-- PROBLEM DESCRIPTION --
If a line below falls between the line with "Spoken content of" and the line with "I need the words", or is one of those two, output it exactly; output nothing else and no pictures.
-.-.-
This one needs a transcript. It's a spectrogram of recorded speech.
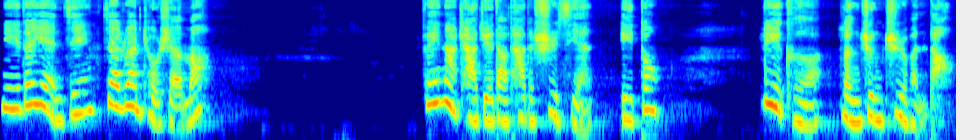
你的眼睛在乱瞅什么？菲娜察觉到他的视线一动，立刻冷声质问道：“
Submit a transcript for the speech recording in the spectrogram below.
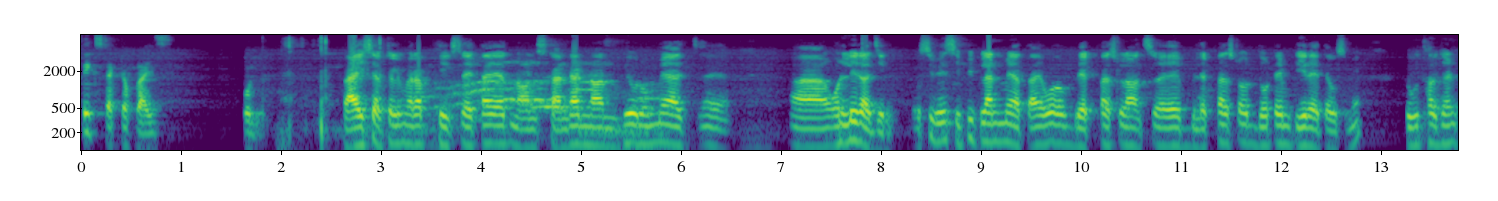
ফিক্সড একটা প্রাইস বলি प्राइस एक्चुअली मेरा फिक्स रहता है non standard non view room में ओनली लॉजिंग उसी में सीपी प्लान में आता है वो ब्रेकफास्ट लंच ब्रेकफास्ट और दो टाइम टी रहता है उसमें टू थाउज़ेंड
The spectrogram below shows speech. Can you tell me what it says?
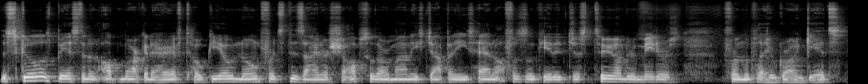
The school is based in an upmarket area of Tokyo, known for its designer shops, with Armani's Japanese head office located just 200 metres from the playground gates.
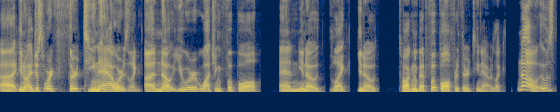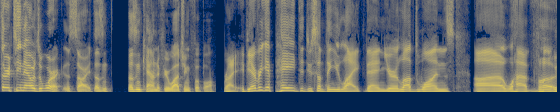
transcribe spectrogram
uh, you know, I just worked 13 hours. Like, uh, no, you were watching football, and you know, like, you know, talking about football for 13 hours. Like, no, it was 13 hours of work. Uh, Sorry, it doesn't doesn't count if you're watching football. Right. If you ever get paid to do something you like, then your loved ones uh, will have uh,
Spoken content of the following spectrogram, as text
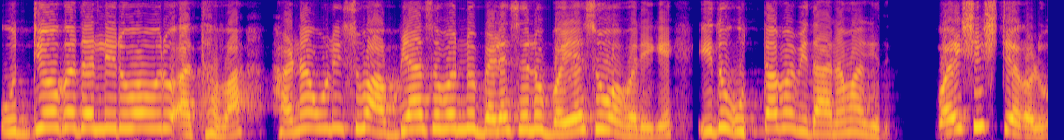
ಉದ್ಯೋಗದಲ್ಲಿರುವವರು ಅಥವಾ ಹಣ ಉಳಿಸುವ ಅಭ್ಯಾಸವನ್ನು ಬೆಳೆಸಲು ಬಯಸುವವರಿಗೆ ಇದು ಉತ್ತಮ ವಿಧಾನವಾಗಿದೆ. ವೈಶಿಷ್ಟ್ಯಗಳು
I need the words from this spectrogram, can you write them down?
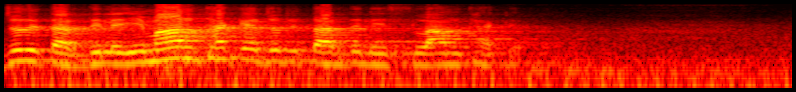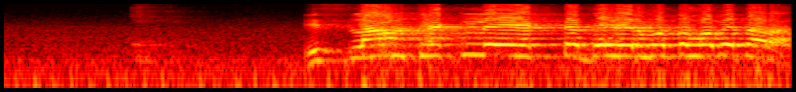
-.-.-
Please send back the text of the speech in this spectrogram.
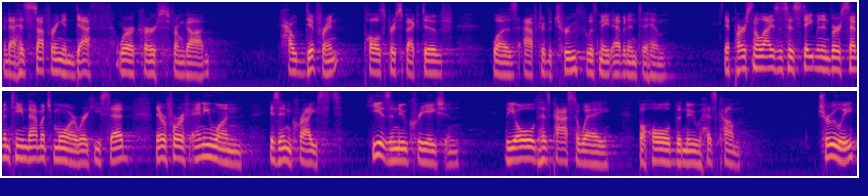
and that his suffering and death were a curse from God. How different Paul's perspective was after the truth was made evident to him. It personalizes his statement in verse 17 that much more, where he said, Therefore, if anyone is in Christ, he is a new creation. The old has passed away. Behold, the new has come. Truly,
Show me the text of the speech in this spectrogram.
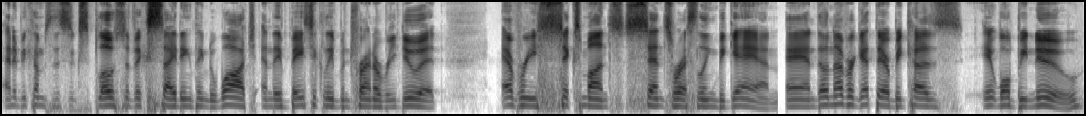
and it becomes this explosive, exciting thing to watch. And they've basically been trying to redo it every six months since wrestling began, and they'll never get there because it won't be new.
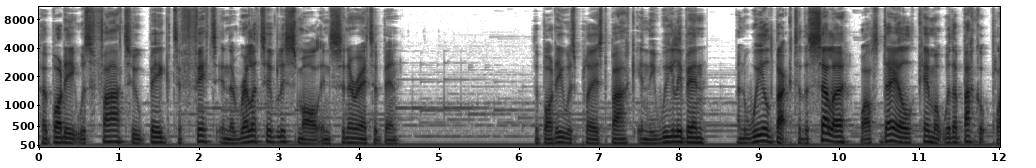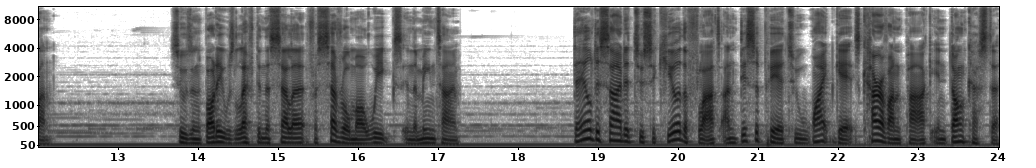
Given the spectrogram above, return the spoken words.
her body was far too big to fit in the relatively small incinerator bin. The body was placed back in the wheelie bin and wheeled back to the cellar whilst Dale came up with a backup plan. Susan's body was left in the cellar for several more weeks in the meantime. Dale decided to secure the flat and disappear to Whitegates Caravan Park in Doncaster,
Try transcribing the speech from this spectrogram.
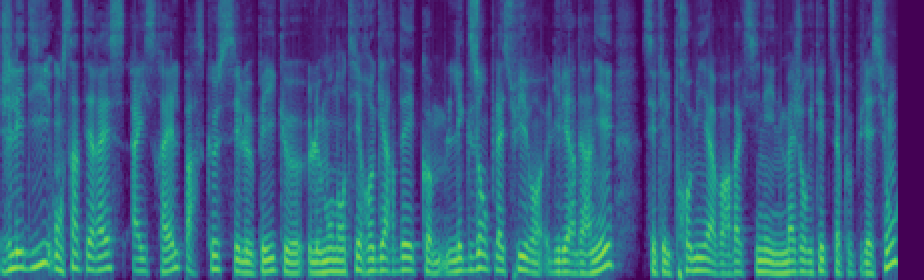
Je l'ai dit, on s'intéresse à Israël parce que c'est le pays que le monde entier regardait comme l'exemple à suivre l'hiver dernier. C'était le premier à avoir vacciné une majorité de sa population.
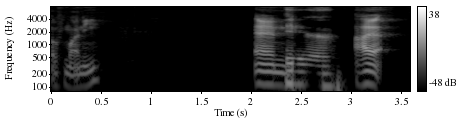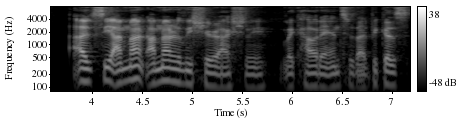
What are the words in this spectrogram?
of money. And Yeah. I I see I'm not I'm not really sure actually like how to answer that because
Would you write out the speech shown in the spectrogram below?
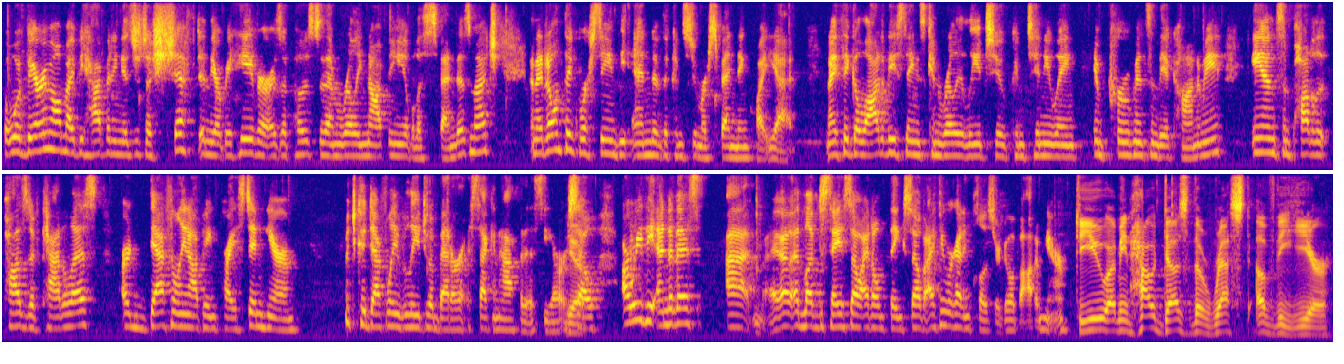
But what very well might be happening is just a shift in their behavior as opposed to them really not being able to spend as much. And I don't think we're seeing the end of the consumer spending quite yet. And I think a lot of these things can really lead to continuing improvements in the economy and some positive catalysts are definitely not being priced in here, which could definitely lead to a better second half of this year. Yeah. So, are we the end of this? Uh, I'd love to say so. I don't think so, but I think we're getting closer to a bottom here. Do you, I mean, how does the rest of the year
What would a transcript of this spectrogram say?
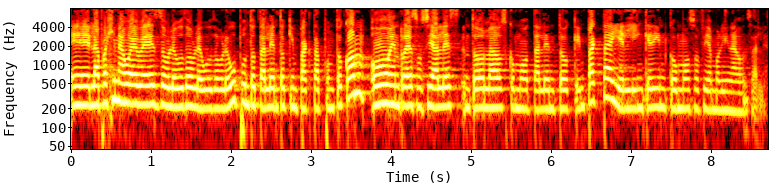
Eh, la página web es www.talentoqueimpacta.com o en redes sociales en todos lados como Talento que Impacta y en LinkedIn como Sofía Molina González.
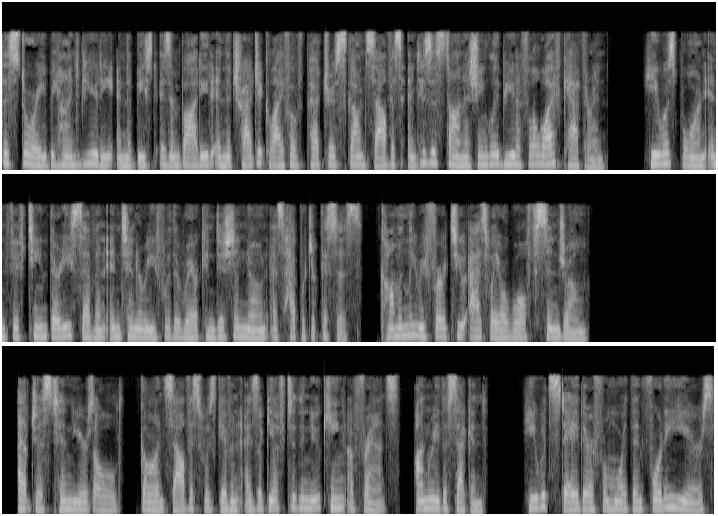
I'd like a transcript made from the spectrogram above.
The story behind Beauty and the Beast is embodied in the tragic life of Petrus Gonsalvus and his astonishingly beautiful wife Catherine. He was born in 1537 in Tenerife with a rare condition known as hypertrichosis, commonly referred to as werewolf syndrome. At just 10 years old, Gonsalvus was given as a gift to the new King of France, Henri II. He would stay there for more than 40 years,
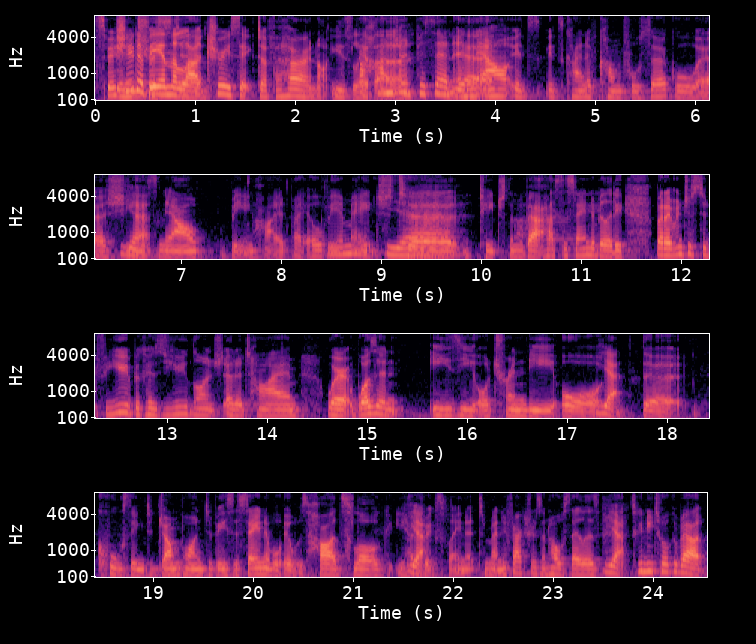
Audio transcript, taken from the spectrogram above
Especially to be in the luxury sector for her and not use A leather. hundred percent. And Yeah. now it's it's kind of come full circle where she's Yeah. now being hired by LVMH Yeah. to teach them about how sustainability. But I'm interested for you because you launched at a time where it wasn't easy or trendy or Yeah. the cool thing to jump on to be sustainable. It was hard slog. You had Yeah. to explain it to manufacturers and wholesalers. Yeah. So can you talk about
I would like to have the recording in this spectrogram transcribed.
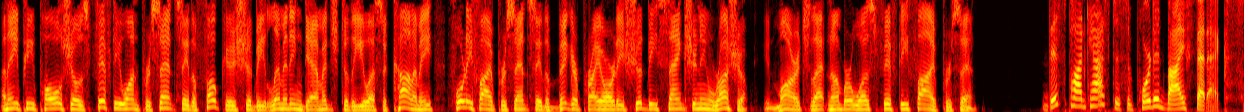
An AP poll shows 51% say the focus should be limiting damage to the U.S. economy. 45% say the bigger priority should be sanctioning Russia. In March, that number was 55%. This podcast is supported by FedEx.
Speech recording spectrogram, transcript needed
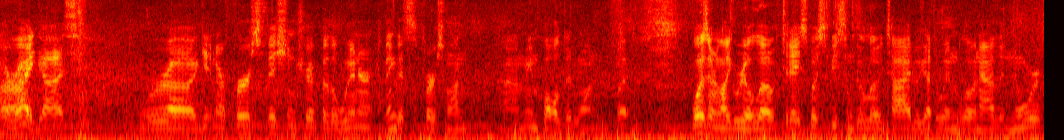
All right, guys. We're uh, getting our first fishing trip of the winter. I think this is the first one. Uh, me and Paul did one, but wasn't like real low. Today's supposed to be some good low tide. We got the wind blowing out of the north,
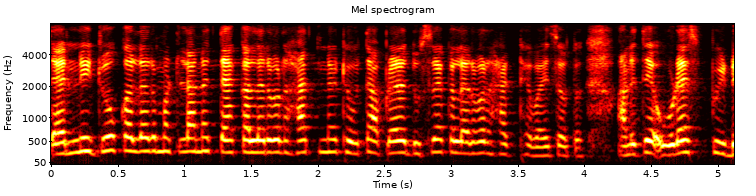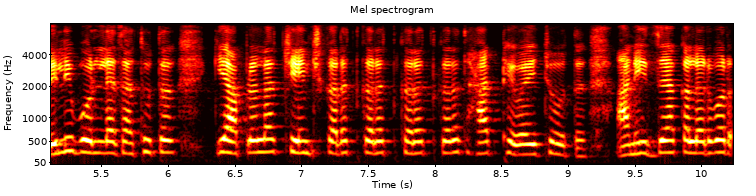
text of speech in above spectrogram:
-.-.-
-- WRITTEN RESPONSE --
Spoken content of the following spectrogram, as text
ಉದ್ಯೋಗದಲ್ಲಿರುವವರು ಅಥವಾ ಹಣ ಉಳಿಸುವ ಅಭ್ಯಾಸವನ್ನು ಬೆಳೆಸಲು ಬಯಸುವವರಿಗೆ ಇದು ಉತ್ತಮ ವಿಧಾನವಾಗಿದೆ. ವೈಶಿಷ್ಟ್ಯಗಳು
I need the words from this spectrogram, can you write them down?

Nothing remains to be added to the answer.